So if you want a glimpse at America’s future, I encourage you to read (or re-read) the book. Or at least watch the movie.

ACO Debacle Exposes Obamacare’s Fatal Conceit

That’s the title of my latest Kaiser Health News column. Excerpts:

Obamacare’s number-one idea for improving health care quality and reducing costs is to promote something called “accountable care organizations” in Medicare. That effort is sinking like a stone, because it – like the rest of this sweeping law – is premised on the fatal conceit that government experts can direct the market better than millions of consumers making their own decisions…

The only way to improve quality while reducing costs is to give patients the incentive and the power to say “no” to inefficient providers. The Medicare reforms that passed the House don’t go as far as they should, but they are a good start.

For one thing, they would do a better job of promoting [accountable care organizations]. The House reforms build on Medicare Advantage, which already gives one fifth of Medicare enrollees the freedom to choose their own health plan.  Kaiser Permanente CEO George Halvorson says the new law’s ACO program “is not as good as” Medicare Advantage when it comes to promoting accountable care.

And he should know something about that.

That’s Not Healthy: Poverty Is a Salve for ObamaCare’s Individual Mandate?

Some tidbits from the health care policy world:

  • Philip Klein is perhaps too kind to the Obama administration’s latest defense of ObamaCare in “Obama solicitor general: If you don’t like mandate, earn less money.”
  • The Obama administration launches a hospital payment reform effort that, rather than promote high-quality, low-cost medical care, will demonstrate once again why Medicare is incapable of such.
  • The physicians lobby, having thrown its support behind ObamaCare with the expectation that Congress would jack up Medicare’s physician price controls, is still begging Congress to do so.
  • The Obama administration launches a lame effort to reduce medical errors in Medicaid, decades after markets devised far more powerful deterrents.

Plaintiffs Should Be Cautiously Optimistic about Latest Obamacare Appeal

CINCINNATI – Now for something completely different, and not just because the spirited Sixth Circuit judges were much more skeptical of the government’s position than the Fourth Circuit was last month.
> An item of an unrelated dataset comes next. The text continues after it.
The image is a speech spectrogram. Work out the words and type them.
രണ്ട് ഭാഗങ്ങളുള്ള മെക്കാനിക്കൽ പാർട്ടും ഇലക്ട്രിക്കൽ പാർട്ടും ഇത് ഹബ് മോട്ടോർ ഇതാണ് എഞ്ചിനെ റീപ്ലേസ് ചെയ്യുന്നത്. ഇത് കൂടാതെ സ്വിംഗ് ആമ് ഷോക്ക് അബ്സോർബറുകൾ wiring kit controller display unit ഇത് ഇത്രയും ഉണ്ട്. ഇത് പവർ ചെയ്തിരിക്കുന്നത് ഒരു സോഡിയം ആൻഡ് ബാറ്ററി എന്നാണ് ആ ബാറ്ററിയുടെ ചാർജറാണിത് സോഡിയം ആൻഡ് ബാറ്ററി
Unlike the panel in Richmond – Virginia Attorney General Ken Cuccinelli probably started outlining his cert petition as soon as court adjourned – here there will be at least one vote to strike down the individual mandate, and maybe even all three. And this panel should produce one or more opinions in which there will be much for the Supreme Court to grapple with.
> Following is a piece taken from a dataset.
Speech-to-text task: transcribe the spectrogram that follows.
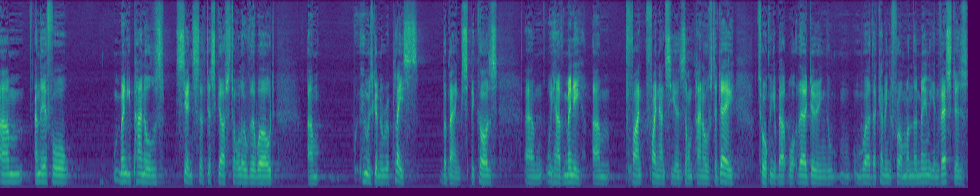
Um, and therefore, many panels since have discussed all over the world um, who is going to replace the banks because um, we have many um, fin financiers on panels today talking about what they're doing, where they're coming from, and they're mainly investors.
The appellate argument didn’t even begin until after a skirmish over standing provoked by the motion to dismiss the government filed last week. That mini-argument – what Judge Martin likened to his time in Jefferson County (KY) circuit court – will likely not prove decisive. Nor will the Anti-Injunction Act, the tax statute on which the court requested supplemental briefing but which the government conceded didn’t apply.
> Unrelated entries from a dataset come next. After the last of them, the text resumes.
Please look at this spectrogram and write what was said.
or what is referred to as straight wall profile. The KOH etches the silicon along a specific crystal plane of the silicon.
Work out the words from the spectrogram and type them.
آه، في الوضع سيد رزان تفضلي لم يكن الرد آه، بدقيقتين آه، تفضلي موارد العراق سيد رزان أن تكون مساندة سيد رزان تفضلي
Not surprisingly, this case, brought by the Thomas More Legal Center, will almost certainly be decided on the issue of whether the federal government can compel people to engage in commerce – “regulate inactivity.” The government’s theory that “health care is unique” came under harsh attack from Judges Graham and Sutton because it didn’t seem to offer a constitutional (as opposed to factual) limiting principle for federal power. Judge Martin was more circumspect, but he’s considered among the most liberal circuit judges in the country, so all things being equal would probably try to uphold the law (or find a way to decide the case on procedural grounds so as to avoid losing on the merits). Judge Sutton – one of the more conservative jurists nationwide – was also scrupulously neutral, picking at weaknesses in both sides’ presentation and appearing open to a narrow technical decision.

All in all, it was a fascinating day in court that proved again that no matter how much one studies the Obamacare challenges, there’s always something new to learn. Be sure to read Cato’s amicus brief in this case for more background.